◆ PROBLEM TO WORK ON ◆
Please restate each entry word for word.

◆ SUPPLIED INFORMATION ◆
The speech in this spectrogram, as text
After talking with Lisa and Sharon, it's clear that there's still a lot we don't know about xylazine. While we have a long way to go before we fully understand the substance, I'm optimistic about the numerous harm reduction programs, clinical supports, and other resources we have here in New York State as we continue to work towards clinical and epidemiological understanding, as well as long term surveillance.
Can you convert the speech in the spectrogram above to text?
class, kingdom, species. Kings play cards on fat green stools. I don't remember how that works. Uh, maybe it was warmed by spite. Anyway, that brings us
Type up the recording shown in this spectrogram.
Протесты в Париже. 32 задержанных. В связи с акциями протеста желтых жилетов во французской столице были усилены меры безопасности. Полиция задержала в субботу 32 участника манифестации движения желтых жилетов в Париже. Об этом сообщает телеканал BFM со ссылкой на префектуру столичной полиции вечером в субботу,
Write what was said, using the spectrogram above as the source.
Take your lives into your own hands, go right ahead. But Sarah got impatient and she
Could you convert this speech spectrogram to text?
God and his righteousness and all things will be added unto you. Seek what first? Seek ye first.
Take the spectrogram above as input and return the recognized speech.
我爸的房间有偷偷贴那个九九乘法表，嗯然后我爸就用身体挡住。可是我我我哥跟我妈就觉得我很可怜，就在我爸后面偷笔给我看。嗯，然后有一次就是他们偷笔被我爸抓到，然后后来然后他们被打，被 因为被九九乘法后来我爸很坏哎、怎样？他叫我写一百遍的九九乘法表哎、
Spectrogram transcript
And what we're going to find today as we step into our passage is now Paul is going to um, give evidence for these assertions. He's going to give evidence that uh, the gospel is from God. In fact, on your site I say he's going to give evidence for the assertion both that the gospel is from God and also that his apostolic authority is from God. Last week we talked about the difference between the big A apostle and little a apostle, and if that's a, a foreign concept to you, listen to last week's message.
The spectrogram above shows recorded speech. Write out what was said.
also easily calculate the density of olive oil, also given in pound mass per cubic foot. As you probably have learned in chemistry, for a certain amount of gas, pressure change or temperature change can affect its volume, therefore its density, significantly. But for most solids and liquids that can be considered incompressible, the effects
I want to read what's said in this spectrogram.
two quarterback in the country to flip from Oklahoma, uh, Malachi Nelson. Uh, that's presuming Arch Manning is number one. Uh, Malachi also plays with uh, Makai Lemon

◆ RESPONSE BOX ◆
The speech in this spectrogram, as text
After talking with Lisa and Sharon, it's clear that there's still a lot we don't know about xylazine. While we have a long way to go before we fully understand the substance, I'm optimistic about the numerous harm reduction programs, clinical supports, and other resources we have here in New York State as we continue to work towards clinical and epidemiological understanding, as well as long term surveillance.
Can you convert the speech in the spectrogram above to text?
class, kingdom, species. Kings play cards on fat green stools. I don't remember how that works. Uh, maybe it was warmed by spite. Anyway, that brings us
Type up the recording shown in this spectrogram.
Протесты в Париже. 32 задержанных. В связи с акциями протеста желтых жилетов во французской столице были усилены меры безопасности. Полиция задержала в субботу 32 участника манифестации движения желтых жилетов в Париже. Об этом сообщает телеканал BFM со ссылкой на префектуру столичной полиции вечером в субботу,
Write what was said, using the spectrogram above as the source.
Take your lives into your own hands, go right ahead. But Sarah got impatient and she
Could you convert this speech spectrogram to text?
God and his righteousness and all things will be added unto you. Seek what first? Seek ye first.
Take the spectrogram above as input and return the recognized speech.
我爸的房间有偷偷贴那个九九乘法表，嗯然后我爸就用身体挡住。可是我我我哥跟我妈就觉得我很可怜，就在我爸后面偷笔给我看。嗯，然后有一次就是他们偷笔被我爸抓到，然后后来然后他们被打，被 因为被九九乘法后来我爸很坏哎、怎样？他叫我写一百遍的九九乘法表哎、
Spectrogram transcript
And what we're going to find today as we step into our passage is now Paul is going to um, give evidence for these assertions. He's going to give evidence that uh, the gospel is from God. In fact, on your site I say he's going to give evidence for the assertion both that the gospel is from God and also that his apostolic authority is from God. Last week we talked about the difference between the big A apostle and little a apostle, and if that's a, a foreign concept to you, listen to last week's message.
The spectrogram above shows recorded speech. Write out what was said.
also easily calculate the density of olive oil, also given in pound mass per cubic foot. As you probably have learned in chemistry, for a certain amount of gas, pressure change or temperature change can affect its volume, therefore its density, significantly. But for most solids and liquids that can be considered incompressible, the effects
I want to read what's said in this spectrogram.
two quarterback in the country to flip from Oklahoma, uh, Malachi Nelson. Uh, that's presuming Arch Manning is number one. Uh, Malachi also plays with uh, Makai Lemon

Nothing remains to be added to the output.